§ **Material for this task**

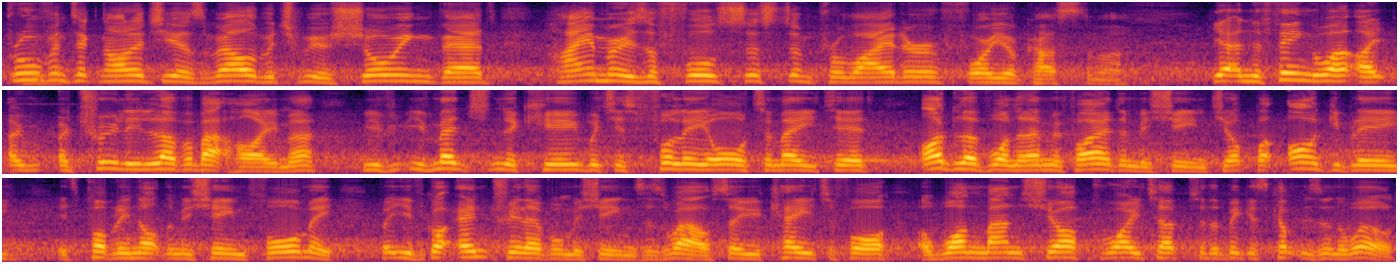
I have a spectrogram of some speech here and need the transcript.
proven technology as well, which we are showing that Haimer is a full system provider for your customer. Yeah, and the thing what I, I, I truly love about Haimer, you've, you've, mentioned the Cube, which is fully automated. I'd love one of them if I had a machine shop, but arguably it's probably not the machine for me. But you've got entry-level machines as well, so you cater for a one-man shop right up to the biggest companies in the world.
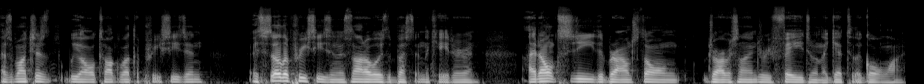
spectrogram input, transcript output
as much as we all talk about the preseason, it's still the preseason. It's not always the best indicator, and I don't see the Browns throwing Jarvis Landry fades when they get to the goal line.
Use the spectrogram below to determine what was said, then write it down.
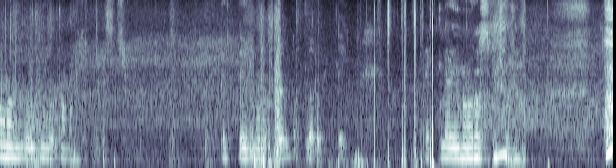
Anam bana gitmesin. Bekleyin orospu evlatları bekleyin. Bekleyin orospu çocuğu.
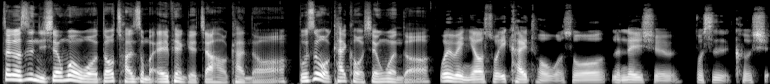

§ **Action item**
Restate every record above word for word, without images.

§ **Your response**
I have a spectrogram of some speech here and need the transcript.
proven technology as well, which we are showing that Haimer is a full system provider for your customer. Yeah, and the thing what I, I, I truly love about Haimer, you've, you've, mentioned the Cube, which is fully automated. I'd love one of them if I had a machine shop, but arguably it's probably not the machine for me. But you've got entry-level machines as well, so you cater for a one-man shop right up to the biggest companies in the world.
spectrogram input, transcript output
as much as we all talk about the preseason, it's still the preseason. It's not always the best indicator, and I don't see the Browns throwing Jarvis Landry fades when they get to the goal line.
Use the spectrogram below to determine what was said, then write it down.
Anam bana gitmesin. Bekleyin orospu evlatları bekleyin. Bekleyin orospu çocuğu.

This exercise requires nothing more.